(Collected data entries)

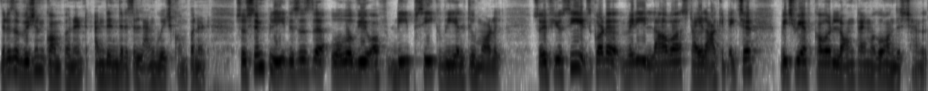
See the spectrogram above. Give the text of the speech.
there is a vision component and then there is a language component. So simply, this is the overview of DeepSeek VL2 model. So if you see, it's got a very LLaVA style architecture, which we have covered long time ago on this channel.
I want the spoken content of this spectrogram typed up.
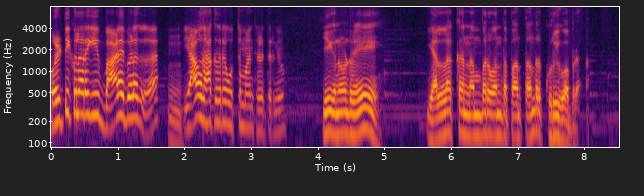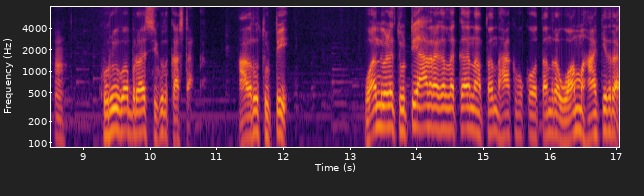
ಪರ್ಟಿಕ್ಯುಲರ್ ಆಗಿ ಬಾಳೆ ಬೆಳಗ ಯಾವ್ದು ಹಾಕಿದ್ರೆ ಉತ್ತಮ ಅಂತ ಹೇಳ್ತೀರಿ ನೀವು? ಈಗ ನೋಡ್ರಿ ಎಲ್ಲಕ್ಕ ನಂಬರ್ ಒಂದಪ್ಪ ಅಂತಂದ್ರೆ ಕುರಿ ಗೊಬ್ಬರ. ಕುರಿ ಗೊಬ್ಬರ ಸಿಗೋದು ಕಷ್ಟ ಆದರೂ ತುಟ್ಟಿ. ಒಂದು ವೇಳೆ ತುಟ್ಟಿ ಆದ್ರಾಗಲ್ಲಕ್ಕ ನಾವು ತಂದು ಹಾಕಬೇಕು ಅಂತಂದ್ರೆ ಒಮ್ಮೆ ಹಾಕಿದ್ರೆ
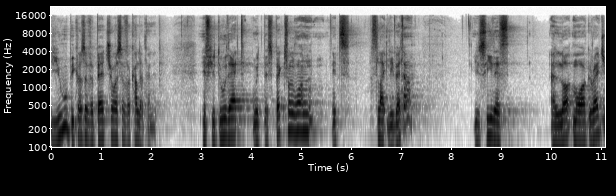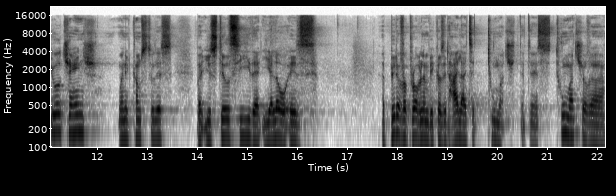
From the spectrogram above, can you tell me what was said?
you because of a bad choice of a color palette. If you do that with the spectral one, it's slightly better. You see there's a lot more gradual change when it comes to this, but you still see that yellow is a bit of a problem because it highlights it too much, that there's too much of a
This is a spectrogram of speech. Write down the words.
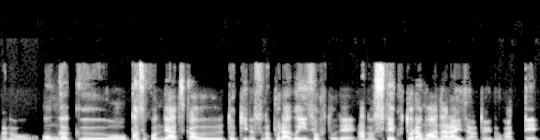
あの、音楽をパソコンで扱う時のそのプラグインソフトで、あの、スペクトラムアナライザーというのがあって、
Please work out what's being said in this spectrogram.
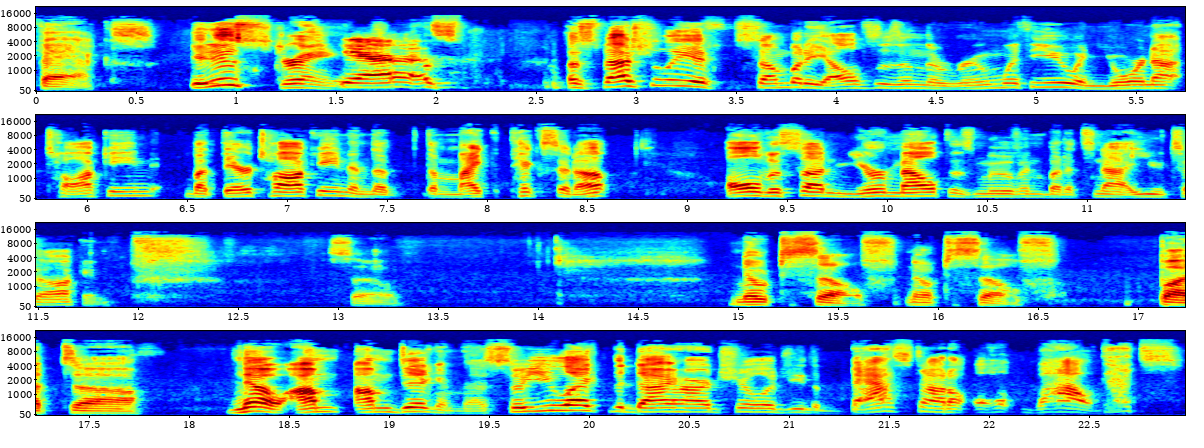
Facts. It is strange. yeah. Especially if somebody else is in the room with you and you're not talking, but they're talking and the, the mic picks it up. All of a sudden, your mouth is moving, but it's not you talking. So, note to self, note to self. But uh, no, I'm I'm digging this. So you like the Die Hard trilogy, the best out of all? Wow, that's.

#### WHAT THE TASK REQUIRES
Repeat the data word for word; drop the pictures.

#### EXPECTED ANSWER
See the spectrogram above. Give the text of the speech.
there is a vision component and then there is a language component. So simply, this is the overview of DeepSeek VL2 model. So if you see, it's got a very LLaVA style architecture, which we have covered long time ago on this channel.
I want the spoken content of this spectrogram typed up.
ಪರ್ಟಿಕ್ಯುಲರ್ ಆಗಿ ಬಾಳೆ ಬೆಳಗ ಯಾವ್ದು ಹಾಕಿದ್ರೆ ಉತ್ತಮ ಅಂತ ಹೇಳ್ತೀರಿ ನೀವು? ಈಗ ನೋಡ್ರಿ ಎಲ್ಲಕ್ಕ ನಂಬರ್ ಒಂದಪ್ಪ ಅಂತಂದ್ರೆ ಕುರಿ ಗೊಬ್ಬರ. ಕುರಿ ಗೊಬ್ಬರ ಸಿಗೋದು ಕಷ್ಟ ಆದರೂ ತುಟ್ಟಿ. ಒಂದು ವೇಳೆ ತುಟ್ಟಿ ಆದ್ರಾಗಲ್ಲಕ್ಕ ನಾವು ತಂದು ಹಾಕಬೇಕು ಅಂತಂದ್ರೆ ಒಮ್ಮೆ ಹಾಕಿದ್ರೆ
From the spectrogram above, can you tell me what was said?
you because of a bad choice of a color palette. If you do that with the spectral one, it's slightly better. You see there's a lot more gradual change when it comes to this, but you still see that yellow is a bit of a problem because it highlights it too much, that there's too much of a
This is a spectrogram of speech. Write down the words.
あの、音楽をパソコンで扱う時のそのプラグインソフトで、あの、スペクトラムアナライザーというのがあって、
Please work out what's being said in this spectrogram.
Facts. It is strange. yeah. Especially if somebody else is in the room with you and you're not talking, but they're talking and the, the mic picks it up. All of a sudden, your mouth is moving, but it's not you talking. So, note to self, note to self. But uh, no, I'm I'm digging this. So you like the Die Hard trilogy, the best out of all? Wow, that's.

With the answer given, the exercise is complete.